But this is a mistake. Before purchasing property, all real estate investors need to have a solid business plan in place that outlines critical factors, including how they will add value to the property, how they will maintain and operate the property, how they will keep the property competitive and which substandard elements of the property they will immediately address. These elements are a few of many they need to iron out before putting down a deposit. A property purchase without a plan can quickly derail.
Then there’s the creative side of a business plan. Real estate investors, both newbies and those with more experience, should think outside the box about how they can alter a property to make it better than it currently is. For instance, maybe they can add an in-law suite to raise its value. On a broad level, I recommend that all real estate investors better their properties by following ESG best practices.
Additionally, real estate investors should consider how they plan to give back to their communities (or the communities their properties are located in). Specifically, how can they leverage the property to enhance and enrich the given area? Some ideas include designating a percentage of units at an apartment complex for low-income housing, setting aside conference rooms or office spaces in a commercial property for local nonprofits to use or donating a portion of rental income to local organizations and causes.
6. Hire And Retain The Right Advisors
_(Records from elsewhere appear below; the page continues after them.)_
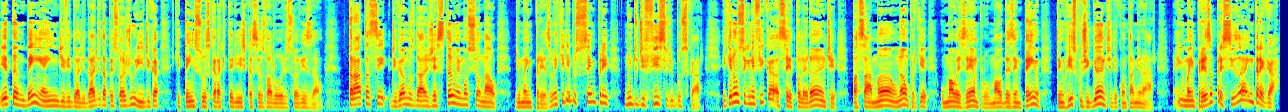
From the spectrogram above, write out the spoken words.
e também a individualidade da pessoa jurídica, que tem suas características, seus valores, sua visão. Trata-se, digamos, da gestão emocional de uma empresa. Um equilíbrio sempre muito difícil de buscar. E que não significa ser tolerante, passar a mão, não, porque o mau exemplo, o mau desempenho tem um risco gigante de contaminar. E uma empresa precisa entregar.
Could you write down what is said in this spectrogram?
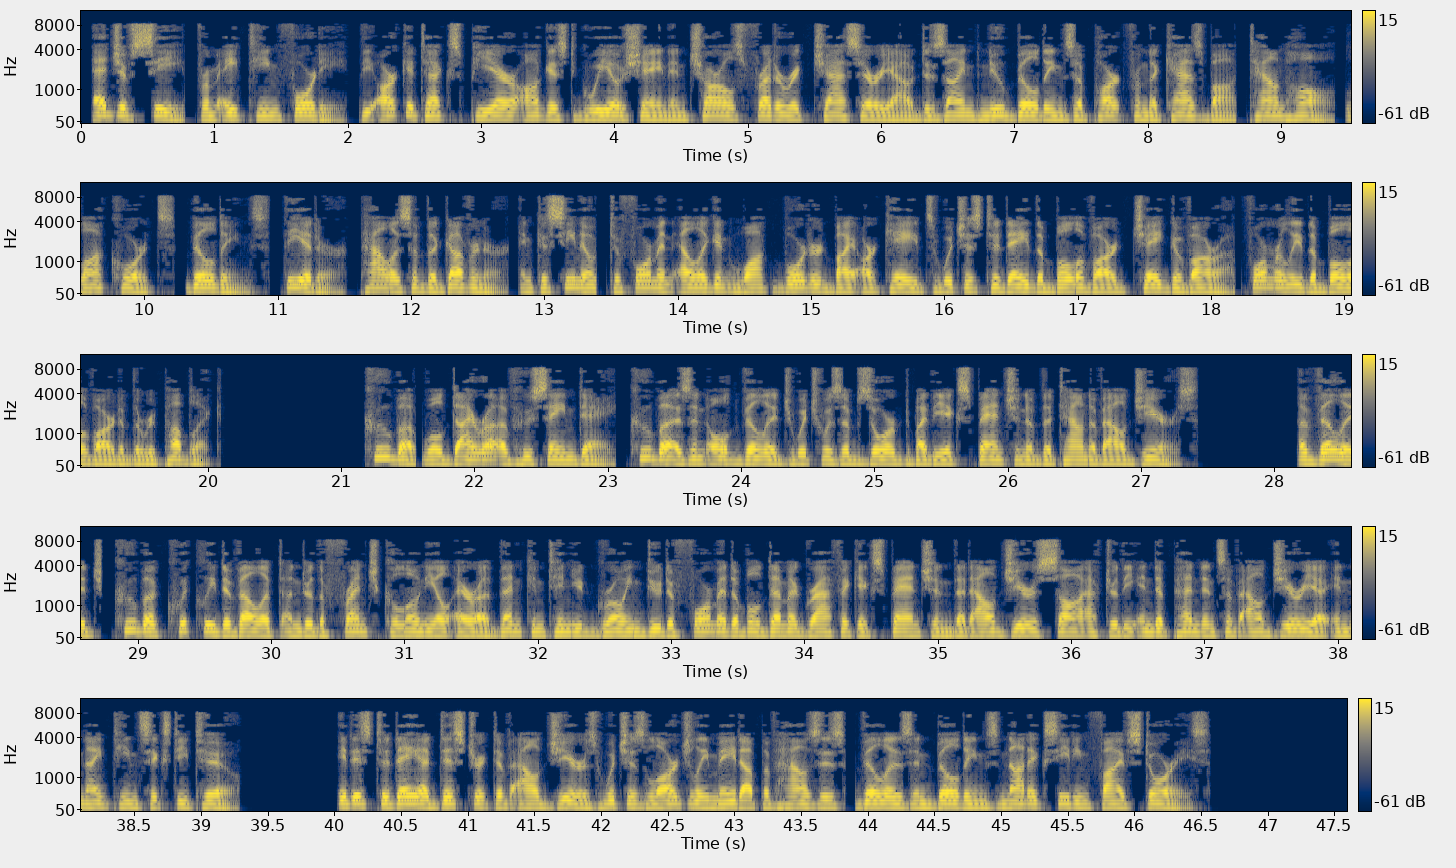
Edge of Sea, from 1840, the architects Pierre-Auguste Guillochain and Charles-Frédéric Chassériau designed new buildings apart from the Kasbah, town hall, law courts, buildings, theatre, palace of the governor, and casino, to form an elegant walk bordered by arcades which is today the Boulevard Che Guevara formerly the Boulevard of the Republic. Cuba Daira of Hussein Dey, Kuba is an old village which was absorbed by the expansion of the town of Algiers. A village, Kuba quickly developed under the French colonial era then continued growing due to formidable demographic expansion that Algiers saw after the independence of Algeria in 1962. It is today a district of Algiers which is largely made up of houses, villas and buildings not exceeding five stories.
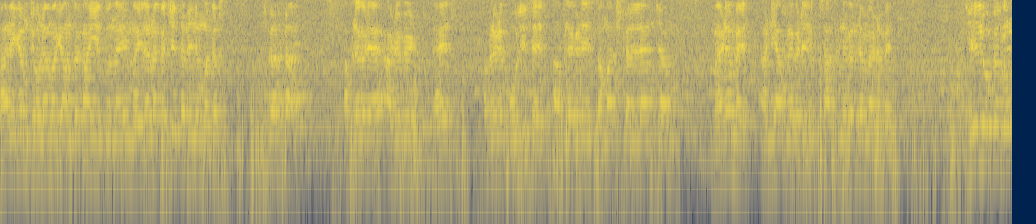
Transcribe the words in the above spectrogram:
कार्यक्रम ठेवण्यामागे आमचा काही हेतू नाही. महिलांना कशी तऱ्हेने मदत करतात आपल्याकडे ॲडव्होकेट आहेत आपल्याकडे पोलीस आहेत आपल्याकडे समाज कल्याणच्या मॅडम आहेत आणि आपल्याकडे शास्त्रीनगरच्या मॅडम आहेत. जे लोक तो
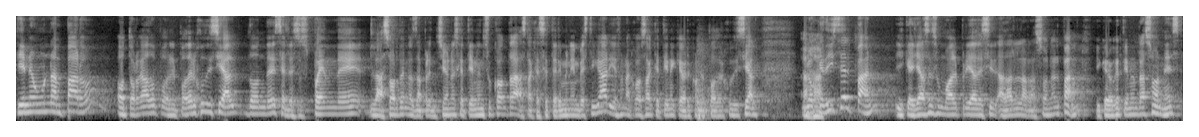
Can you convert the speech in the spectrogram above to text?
tiene un amparo otorgado por el Poder Judicial donde se le suspende las órdenes de aprehensiones que tiene en su contra hasta que se termine de investigar y es una cosa que tiene que ver con el Poder Judicial. Lo que dice el PAN, y que ya se sumó al PRI a, decir, a darle la razón al PAN, y creo que tienen razones,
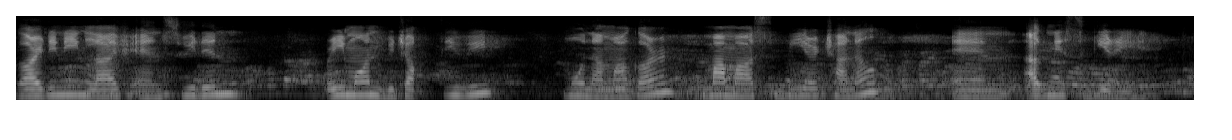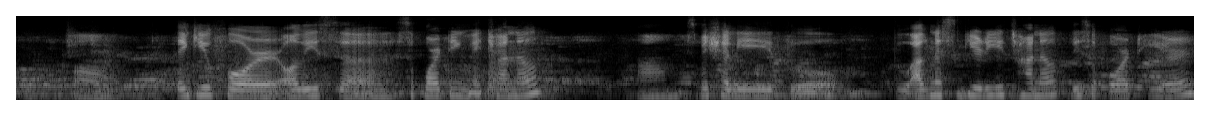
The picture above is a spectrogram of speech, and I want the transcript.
Gardening Life in Sweden, Raymond Bijak TV, Mona Magar, Mama's Beer Channel, and Agnes Giri. Oh, thank you for always uh, supporting my channel, um, especially to to Agnes Giri channel. Please support here.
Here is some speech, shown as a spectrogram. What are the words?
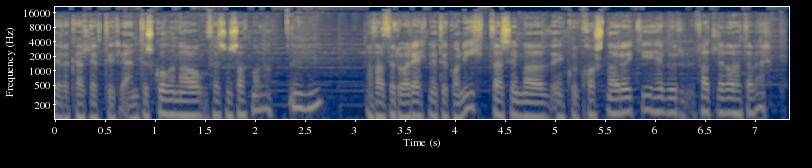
er að kalla eftir endurskóðan á þessum sáttmála. Mm -hmm. að það þurfa að reikna þetta upp á nýtt þar sem að einhver kostnæðrauki hefur fallið á þetta verk.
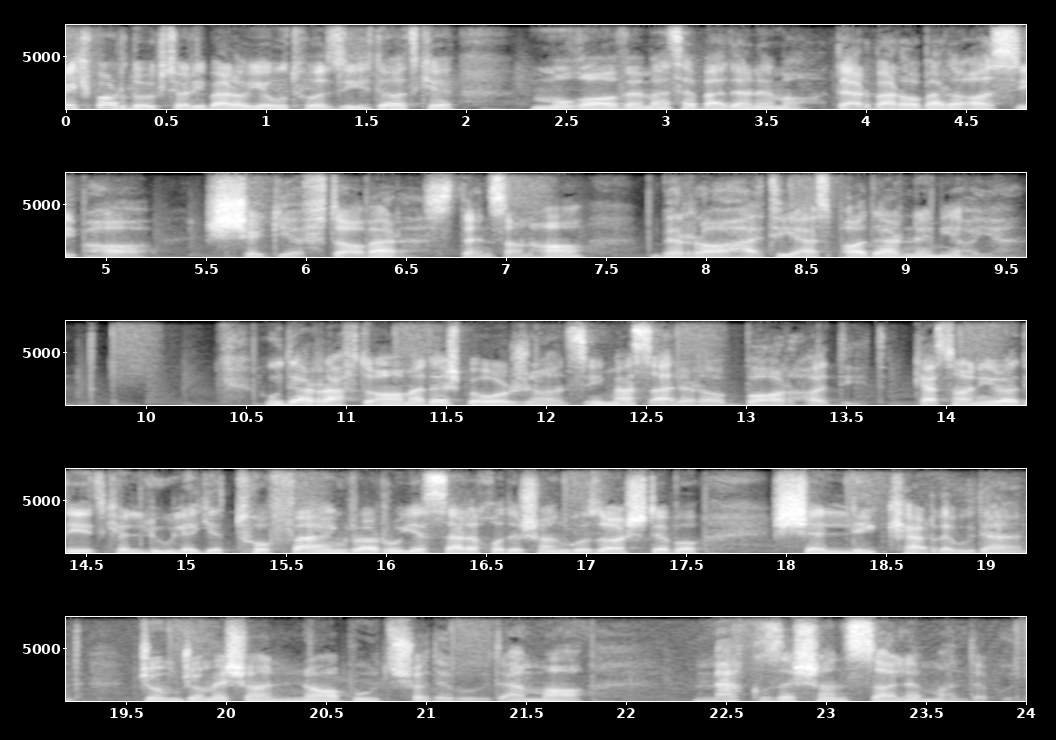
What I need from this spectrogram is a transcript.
یک بار دکتری برای او توضیح داد که مقاومت بدن ما در برابر آسیبها شگفتآور است. انسانها به راحتی از پا در نمی آیند. او در رفت و آمدش به اورژانس این مسئله را بارها دید. کسانی را دید که لوله تفنگ را روی سر خودشان گذاشته و شلیک کرده بودند. جمجمشان نابود شده بود اما مغزشان سالم مانده بود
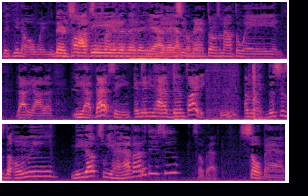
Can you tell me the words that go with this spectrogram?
the you know when They're he stops in talking and then they- yeah, they have Superman throws him out the way and yada yada. You have that scene, and then you have them fighting. Mm-hmm. I'm like, this is the only meetups we have out of these two. So bad. So bad.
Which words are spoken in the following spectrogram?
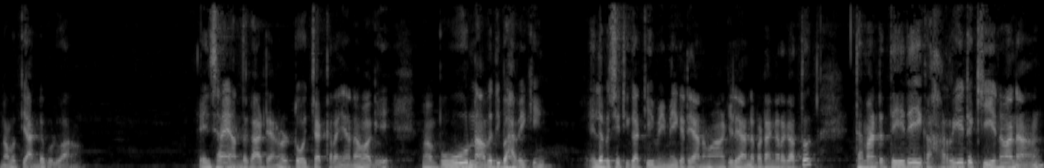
නමුත් යන්න පුළුවන්. ඒ නිසා අන්ධකාරට යනකොට ටෝච් එකක් කරන් යනවා වගේ මම පූර්ණ අවදි භාවයකින් එලෙබ සිටි ගතියේ මේකට යනවා කියලා යන්න පටන් අරගත්තොත් Tamanට තේරෙයි ඒක හරියට කියනවා නම්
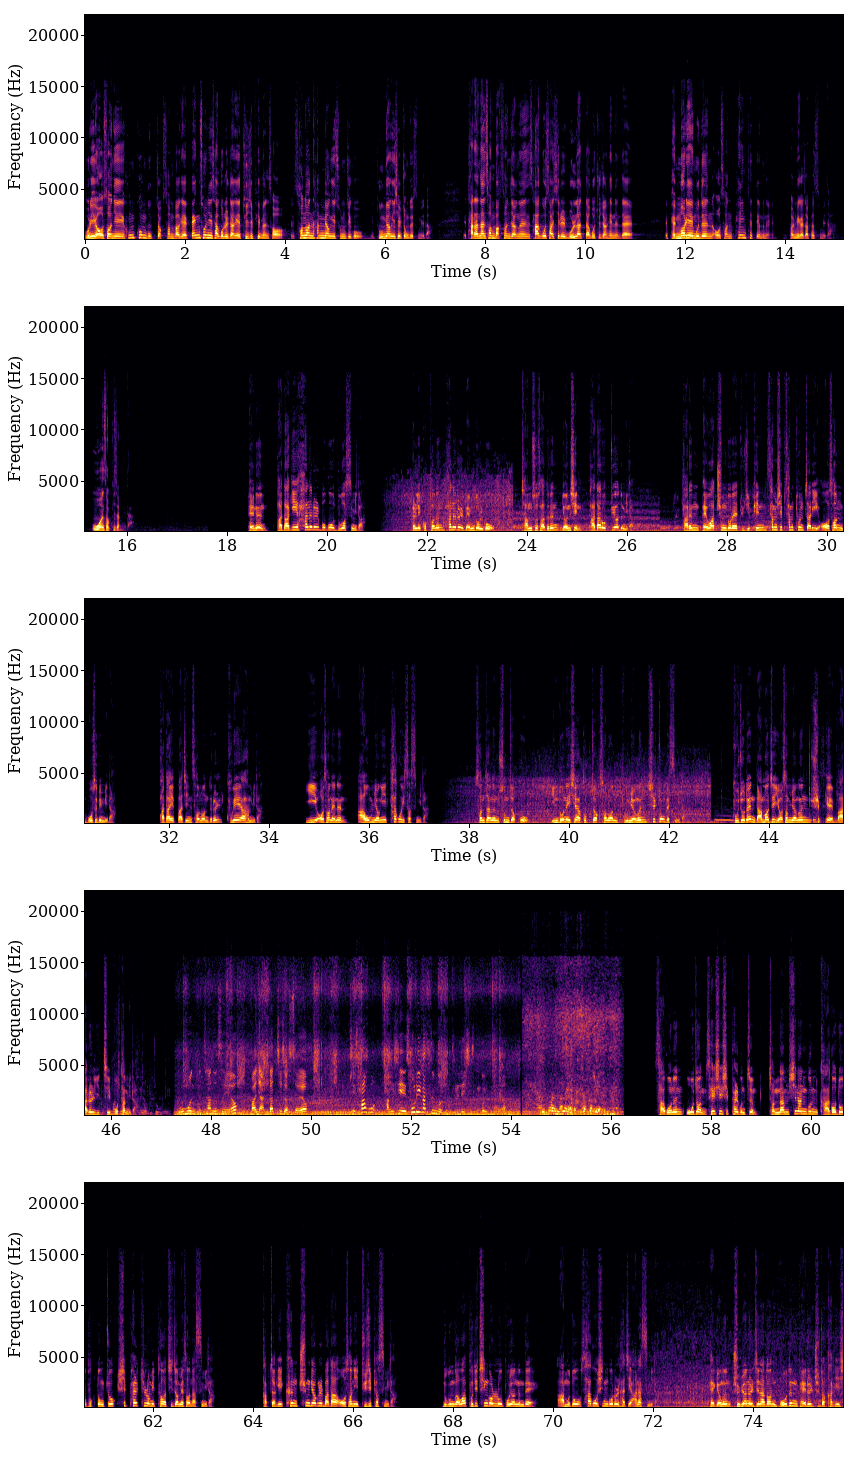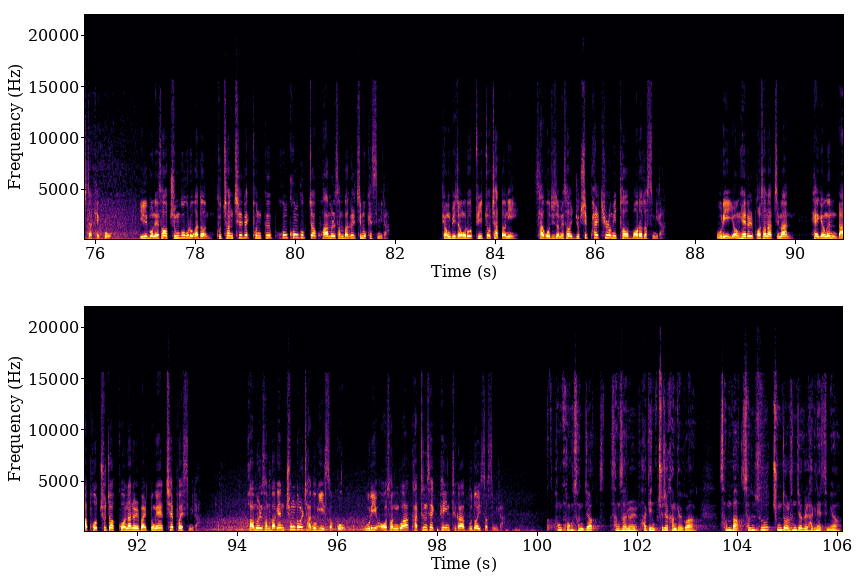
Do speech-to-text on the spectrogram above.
우리 어선이 홍콩 국적 선박에 뺑소니 사고를 당해 뒤집히면서 선원 한 명이 숨지고 두 명이 실종됐습니다. 달아난 선박 선장은 사고 사실을 몰랐다고 주장했는데 뱃머리에 묻은 어선 페인트 때문에 덜미가 잡혔습니다. 오원석 기자입니다. 배는 바닥이 하늘을 보고 누웠습니다. 헬리콥터는 하늘을 맴돌고 잠수사들은 연신 바다로 뛰어듭니다. 다른 배와 충돌에 뒤집힌 33톤짜리 어선 모습입니다. 바다에 빠진 선원들을 구해야 합니다. 이 어선에는 9명이 타고 있었습니다. 선장은 숨졌고 인도네시아 국적 선원 2명은 실종됐습니다. 구조된 나머지 6명은 쉽게 말을 잇지 못합니다. 몸은 괜찮으세요? 많이 안 다치셨어요? 혹시 사고 당시에 소리 같은 거 좀 들리시는 거 있나요? 사고는 오전 3시 18분쯤 전남 신안군 가거도 북동쪽 18km 지점에서 났습니다. 갑자기 큰 충격을 받아 어선이 뒤집혔습니다. 누군가와 부딪힌 걸로 보였는데 아무도 사고 신고를 하지 않았습니다. 해경은 주변을 지나던 모든 배를 추적하기 시작했고 일본에서 중국으로 가던 9,700톤급 홍콩 국적 화물 선박을 지목했습니다. 경비정으로 뒤쫓았더니 사고 지점에서 68km 멀어졌습니다. 우리 영해를 벗어났지만 해경은 나포 추적 권한을 발동해 체포했습니다. 화물 선박엔 충돌 자국이 있었고 우리 어선과 같은 색 페인트가 묻어 있었습니다. 홍콩 선적 상선을 확인 추적한 결과 선박 선수 충돌 흔적을 확인했으며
Given how complicated federal and local civil, property and tax laws are, it can be challenging to get the correct answers—which makes it crucial for new real estate investors to hire and retain the right advisors along the way, and not just in the initial stages of their real estate ventures. Tax attorneys, CPAs and other experts can help first-time real estate investors stay on the right side of the law.
With rising life expectancies, there’s a greater need to invest and save. Living longer equals the need to make more money. By investing in real estate in a tax-efficient, legal manner, first-time real estate investors can set the stage for longevity in the industry—longevity that can finance the rest of their lives.